Rory Gallagher had Karl Lacey already on and tweaked things by putting Hugh McFadden on the edge of the square and installed Michael McElhinney to midfield during the break.
However, four minutes into the half the contest was killed off.
Tiernan McCann had intercepted a move - a feature of the game was how disciplined Tyrone's tackling was and the ease of which they gained turnovers, coughing up a mere eight frees all game - and was instantly fouled by McFadden.
Tyrone got the ball live and when McCann received possession he slipped past Karl Lacey as if he wasn't there. His shot wasn't the cleanest of connections, but it bobbled past McGinley and into the net.
By the 43rd minute, pockets of Donegal supporters were already filing out of St Tiernach's Park, no longer interested in watching their team being toyed with.
From that moment, a game that promised so much in the opening quarter, became an exercise in building Tyrone's confidence and rubbing salt into old wounds. Donegal's play was abject, their leaders non-existent, their old verve and old-fashioned spite dissolving in the north Monaghan heat.
"Our defending was very poor for Tiernan McCann's goal. The game petered out after that. We showed a lack of fight as well which was disappointing," said Rory Gallagher afterwards.

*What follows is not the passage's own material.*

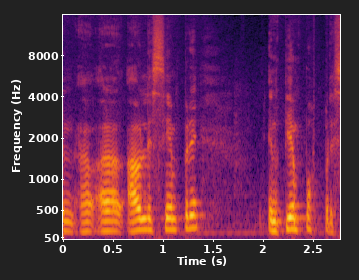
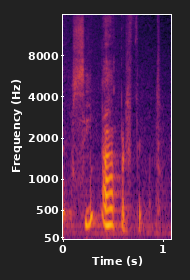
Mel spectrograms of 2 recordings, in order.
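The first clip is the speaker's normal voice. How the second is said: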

Asked to explain it all, he noted, "It is hard to tell. We were not that naïve to think that we would land into Ulster and play the Tyrone's of this world and hit the ground running."
What is clear to see is that Tyrone are loving their football at present. Take Sean Cavanagh for example. Throughout the game he made several lung busting runs. In the second half he clearly enjoyed tormenting Neil McGee by taking him on and getting the better of him.
Standing in the tunnel afterwards, he described the Genesis of that destruction.
"We feel we've been on this journey for three or four years and we've been refining and rebuilding the system as we've gone along…
"I feel we've been waiting and waiting for that performance to come together and it's nice whenever it comes together like that."
Asked if he felt it was their best performance in years, he continued, "It felt in that 15, 20 minutes before half time, like a performance that was close to what we expect, and what I have come to expect in Tyrone, through the 2000s.
"We knew, or I believed, in the talent we had in the squad and it came together. We should have had two or three goals, including one from myself, but it's nice to pierce holes in a tough rearguard."
Mickey Harte's men now will get a look at Monaghan and Down in Saturday's other semi-final and make plans for a long summer, starting with the Ulster final on July 16th.
A dizzying day for the Ulster champions.
Tyrone: N Morgan 0-1, '45'; A McCrory, R McNamee, C McCarron; T McCann 1-1, M Donnelly 0-2, P Harte 0-2, P Hampsey 0-2, C Cavanagh, C McCann; K McGeary 0-3, N Sludden 0-4, D Mulgrew 0-1; M Bradley 0-2, S Cavanagh 0-1f. Subs: R Brennan for Mulgrew (48), D McClure 0-1, for McCann (51), R O'Neill 0-1 for S Cavanagh, C McShane for McGeary (58), J McMahon for Harte (71). Yellow cards: 0. Black cards: Bradley (44, replaced by D McCurry. Red cards: 0
Donegal: MA McGinley; P McGrath, N McGee, EB Gallagher; R McHugh, F McGlynn, E Doherty; J McGee, M Murphy 0-3, 2x'45'; M Carroll 1-0, E McHugh, C Thompson; P McBrearty 0-6, 2f, J Brennan, M Reilly 0-1. Subs: K Lacey for J McGee (32), H McFadden 0-1 for Brennan, M McElhinney for McGlynn (h-time), C Mulligan for Thompson (40), K Gillespie for Doherty (47), M Langan 0-1, for E McHugh (60), Yellow cards: Brennan (29), McFadden (36), Gillespie (65), Carroll (66). Black cards: 0. Red cards: 0
Referee: David Gough (Meath)